Buck was a gentle giant at 6′ 2″ and was always talking to me about his recipe. He had invented this style of cooking seafood and had even developed special pans which could be used over open flame and then it could be delivered to the tables still sizzling. He was rightfully very proud of this. 

After being there quite a few times, Buck shared his recipe with me and told me to keep it a secret. Since this was over 40 years ago, I guess I can reveal it now. 

Ingredients

1/2 lb Shrimp, Jumbo Lump Crab or Langoustines, raw and shelled

2 Tbsp Butter
2 cloves Garlic, chopped
Dash of Old Bay Seasoning
Juice of 1/2 Lemon
Few dashes of Tabasco
Splash of White Wine
Salt and Black Pepper


Heat your pan until fairly hot, then add butter and garlic and keep stirring so the garlic does not brown and turn bitter.

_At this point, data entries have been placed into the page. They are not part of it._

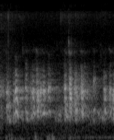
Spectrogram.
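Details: A wood frog chorus in Longkill Woods wetlands on a warm April spring day: many overlapping clucking croaks blend into a continuous rattling murmur.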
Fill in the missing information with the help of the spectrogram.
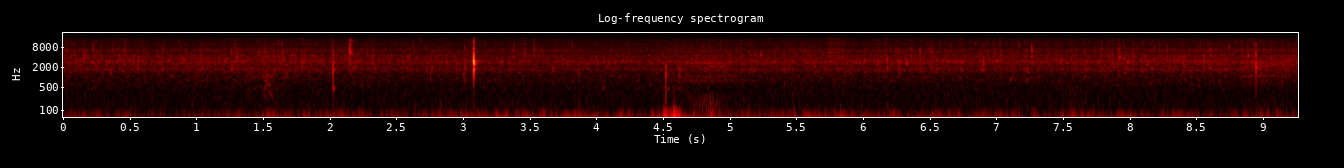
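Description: A shallow, rocky creek running steadily close by, a continuous hiss of water over stones. A single sharp click about three seconds in, and a low thump a second and a half later, from handling gear on the bank.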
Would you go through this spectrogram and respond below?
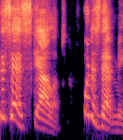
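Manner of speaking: probing, interrogating, sing-song delivery with swooping pitch. Showing a small impression of questioning a menu item: Tucker Carlson impression. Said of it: "a small Tucker Carlson impression".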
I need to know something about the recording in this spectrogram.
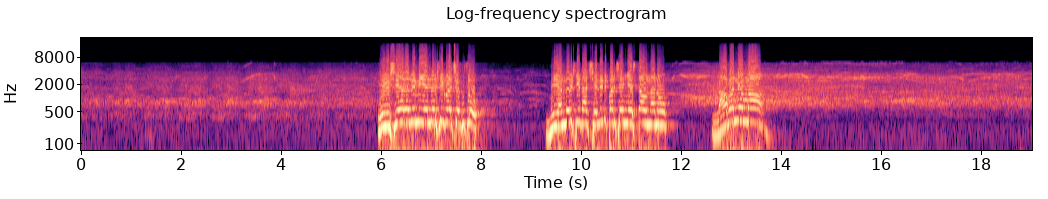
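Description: A large crowd cheers and murmurs outdoors.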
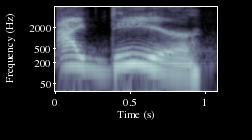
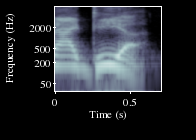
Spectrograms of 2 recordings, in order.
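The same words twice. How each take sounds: First: The word ends with an added r sound. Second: The word ends in a plain vowel. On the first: The speaker calls it wrong. "Where's the R?" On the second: The speaker calls it right. "it is an idea. Enunciate clearly"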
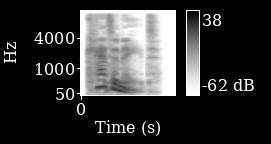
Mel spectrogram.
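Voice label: "catenate", British English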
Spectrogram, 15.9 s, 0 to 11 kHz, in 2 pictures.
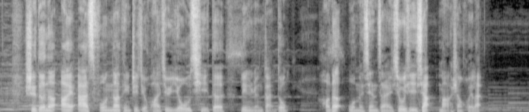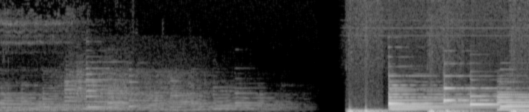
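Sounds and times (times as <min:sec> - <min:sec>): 
soft tonal music: 0:00.0 - 0:09.7, 0:13.8 - 0:15.8
speech: 0:00.4 - 0:07.4
heartbeat thumps: 0:13.1 - 0:13.8, 0:14.4 - 0:15.0, 0:15.6 - 0:15.8.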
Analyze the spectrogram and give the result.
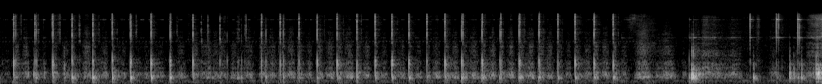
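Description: Fingernails scratch the rim and inner wall of a small, hollow, empty yellow ceramic cup with paint stains inside, lying on its side. About forty quick, sharp, bright clicks and short scrapes come in a steady run, each dying away almost at once over a thin, dry rasp with a midrange body.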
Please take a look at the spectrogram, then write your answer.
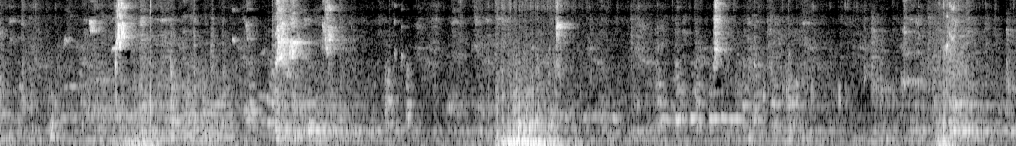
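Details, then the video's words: Fischer's lovebirds, Parblue Violet Fischer's and Pastel Green Opaline, in the morning: a few shrill, sharp chirps in short bursts around two to three seconds apart, with soft rustling and low thumps between them. "Relaxing Lovebird Chirping Sounds from Parblue Violet Fischer's & Pastel Green Opaline"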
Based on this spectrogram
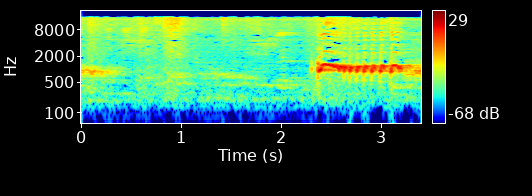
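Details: A zebra dove (perkutut) gives one short burst of rolling, staccato cooing near the end, a quick trilled phrase after near-silence; owner says the rainy season makes this bird reluctant to sing.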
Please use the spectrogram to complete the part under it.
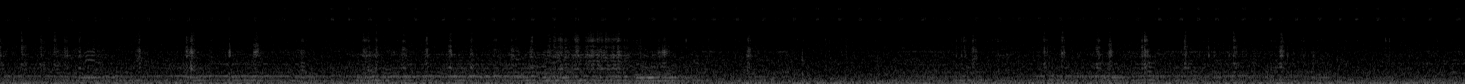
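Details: Bumblebees inside their nest drone with a low, steady buzz that swells and fades, with faint clicking.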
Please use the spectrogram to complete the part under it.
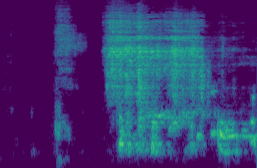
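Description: A small dog knocks over a tree with a crash.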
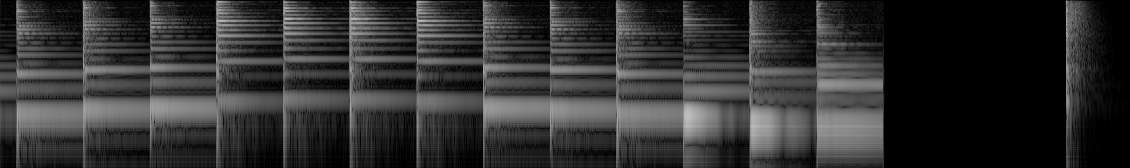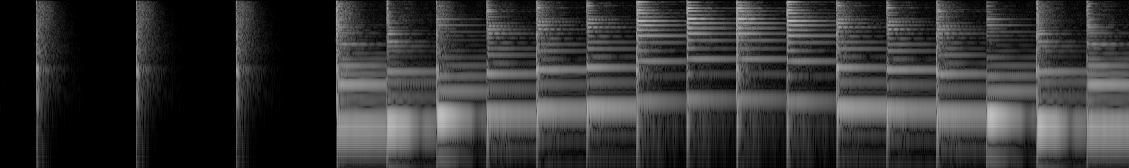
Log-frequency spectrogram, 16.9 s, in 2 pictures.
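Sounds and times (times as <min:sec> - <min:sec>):
ukulele playing gypsy major scales: 0:00.0 - 0:06.6, 0:11.0 - 0:16.9.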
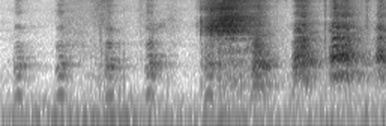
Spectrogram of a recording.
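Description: Chickens cluck in a rapid, close series of short calls, rising to louder, harsher squawks partway through, with no talking over them.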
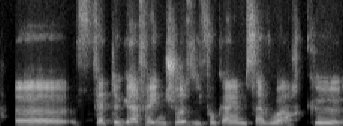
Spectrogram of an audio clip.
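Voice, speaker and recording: In a southern French accent, a man speaks with lively intonation. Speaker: pharmacy lecturer. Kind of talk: online Q&A. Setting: video call. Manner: hesitant, many fillers.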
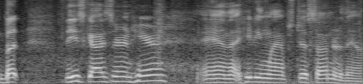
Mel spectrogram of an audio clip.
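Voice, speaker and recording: Light background noise sits under a man speaking at a moderate pace, the sound dry with no echo. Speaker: rabbit breeder. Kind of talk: casual video tour. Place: farm machine. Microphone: phone near.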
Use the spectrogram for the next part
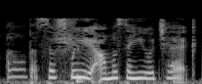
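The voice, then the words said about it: Put-on ghetto accent. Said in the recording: “I don't know why I gave her such a ghetto accent.”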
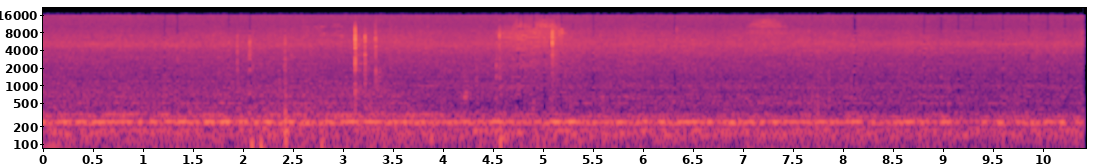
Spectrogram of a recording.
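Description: Quiet room tone with a steady low hum, and a few faint clicks and rustles of a handheld phone being handled, about two, three and five seconds in.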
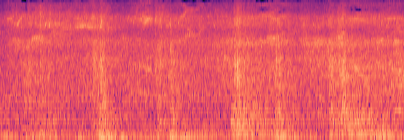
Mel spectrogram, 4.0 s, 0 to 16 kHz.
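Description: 1/10-scale electric RC stadium trucks with 13.5-turn brushless motors racing on an indoor track: a steady mix of motor whine and tyre noise, with a few sharp knocks, about one, two and a half and three and a half seconds in, from trucks striking the jumps and track boards.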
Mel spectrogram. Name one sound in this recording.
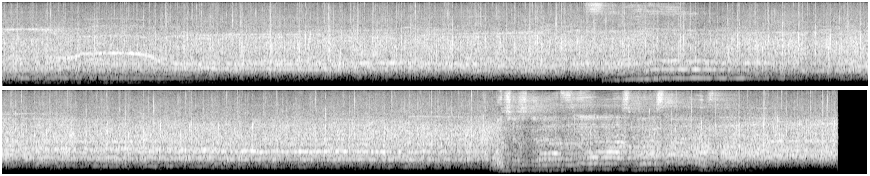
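A live rock band plays loudly in a large arena.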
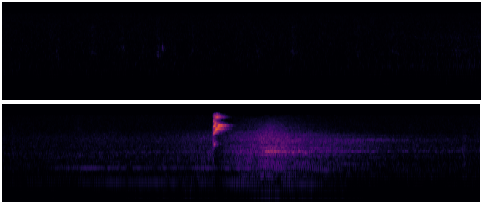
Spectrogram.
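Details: Quiet indoor hiss with one sharp click and a soft swelling rustle near the end.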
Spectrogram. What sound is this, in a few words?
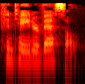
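"container vessel", English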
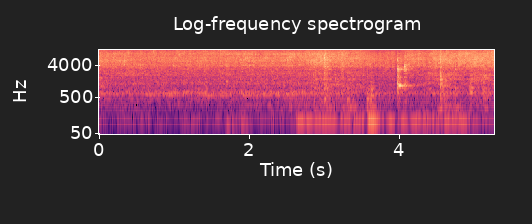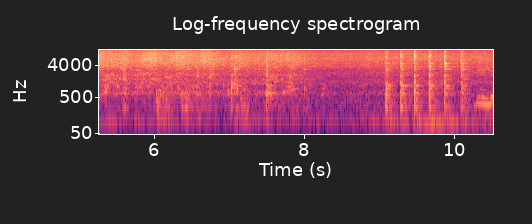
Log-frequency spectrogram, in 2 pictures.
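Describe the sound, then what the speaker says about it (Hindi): Half a glass of water goes into a hot pan on a gas stove, giving a broad steady hiss and sizzle with scattered clinks and a quick run of sharp taps near the end, close and moderately loud without talk. "अब मैं डाल देती हूँ हाफ ग्लास पानी।"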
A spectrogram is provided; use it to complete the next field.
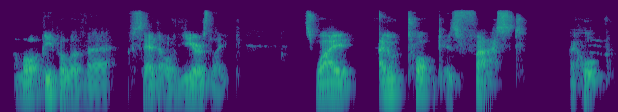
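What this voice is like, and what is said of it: Scottish accent. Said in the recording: “how to understand a Scottish accent. Because I couldn't understand a word you said to begin with ... man, she's got a weird accent. But then I've got a weird accent ... Your accent's way weirder.”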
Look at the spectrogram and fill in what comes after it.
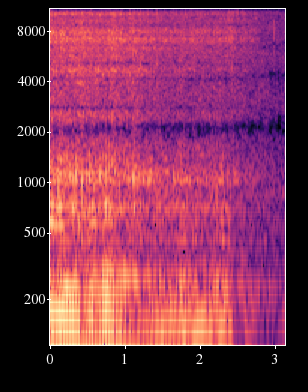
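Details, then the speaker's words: Imitated snoring-like inhale made deliberately by narrowing the back of the nasal passages and soft palate area, tongue lifted to the roof of the mouth, as in a breathing exercise; low rumbling snore-like inhalation fading out. "I'm gonna recommend you shoot for making a snoring baby sound or snoring sound so it might sound like this"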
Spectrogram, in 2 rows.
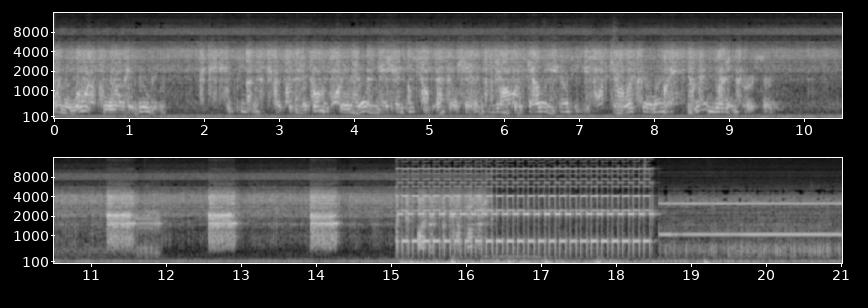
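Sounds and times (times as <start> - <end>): digital data tone bursts: 15.1 - 18.6
harsh pulsing alert sound: 15.1 - 18.6
steady warning alarm tone: 15.1 - 21.0.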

Add your seafood and continue stirring, then add all remaining ingredients and cook until the seafood is done. 

You will want to have all ingredients handy, as you need to work quickly. If it’s shrimp, they are done when they curl and turn pink and if it’s langoustines or crab, they just need to be heated through. It’s 2-3 minutes max. 

Then remove the seafood with a slotted spoon and set aside in your serving plates and then reduce the sauce down by half and pour over the seafood and serve.  You will love it and Buck would be proud.